  46. 46. Key research subjects for water saving in rice cultivation• Water balance in paddy fields and water requirements in different ecosystems. – The growing of rice should be based on scientific knowledge and consider following factors: regional ecological conditions, cropping systems, natural rainfall, available irrigation resources, and so on.• Varieties for drought tolerance and screening methods. – There is considerable difference among varieties for their drought tolerance. Some can be suitable in arid areas or areas with more uncertain water availability.

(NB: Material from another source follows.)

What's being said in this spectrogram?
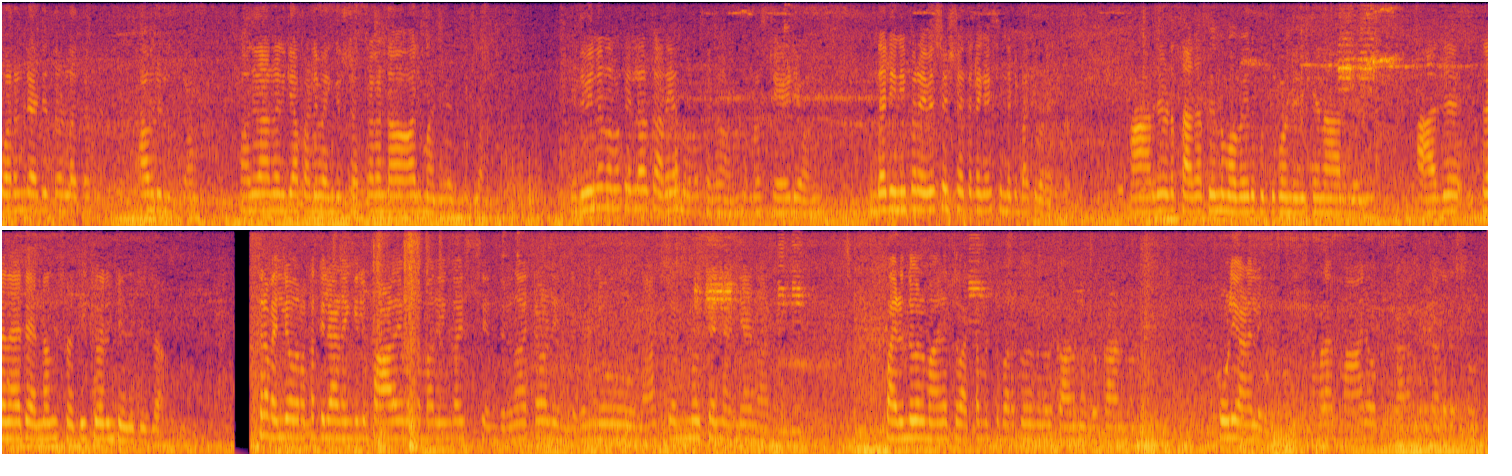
പുറം രാജ്യത്തുള്ളൊക്കെ ആ ഒരു ലുക്കാണ് അത് കാരണം എനിക്ക് ആ പള്ളി ഭയങ്കര ഇഷ്ടം. എത്ര കണ്ടാലും മതി വരത്തില്ല. ഇത് പിന്നെ നമുക്ക് എല്ലാവർക്കും അറിയാവുന്ന സ്ഥലമാണ് നമ്മുടെ സ്റ്റേഡിയമാണ്. എന്തായാലും ഇനിയിപ്പോൾ റെയിൽവേ സ്റ്റേഷൻ എത്തേണ്ട കേസ് എന്നിട്ട് ബാക്കി പറയാം. ആരുടെ ഇവിടെ തകർത്ത് നിന്ന് മൊബൈൽ കുത്തിക്കൊണ്ടിരിക്കുകയാണ് ആദ്യം ആര് ഇത്ര നേരത്തെ എന്നൊന്നും ശ്രദ്ധിക്കുകയും ചെയ്തിട്ടില്ല. ഇത്ര വലിയ ഉറക്കത്തിലാണെങ്കിലും പാളയവട്ടം അറിയും കഴിച്ച് എന്തൊരു നാട്ടമാണ് എന്റെ പൊന്നോ നാട്ടം എന്ന് വെച്ച് കഴിഞ്ഞാൽ അന്യായ നാട്ടം പരുന്നുകൾ മാനത്ത് വട്ടം വിട്ട് പറക്കുന്നത് നിങ്ങൾ കാണുന്നുണ്ടോ? കാണുന്നുണ്ടോ. പൊളിയാണല്ലേ? നമ്മളെ മാനമൊക്കെ കാണാൻ വേണ്ടി നല്ല രസമുണ്ട്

  47. 47. • Sensitive growth stages for water stress and their influence. – Limited water resources to be allocated for use during rice’s most sensitive growth stages. Natural rainfall needs to be used as efficiently as possible, and the water demands for rice growing should be reduced as much as possible.• Engineering approach for saving water. – Increased water conservation projects in hilly regions should be pursued, along with reductions in water losses in irrigation channel systems; appropriate use of groundwater warrants systematic development.
  48. 48. For more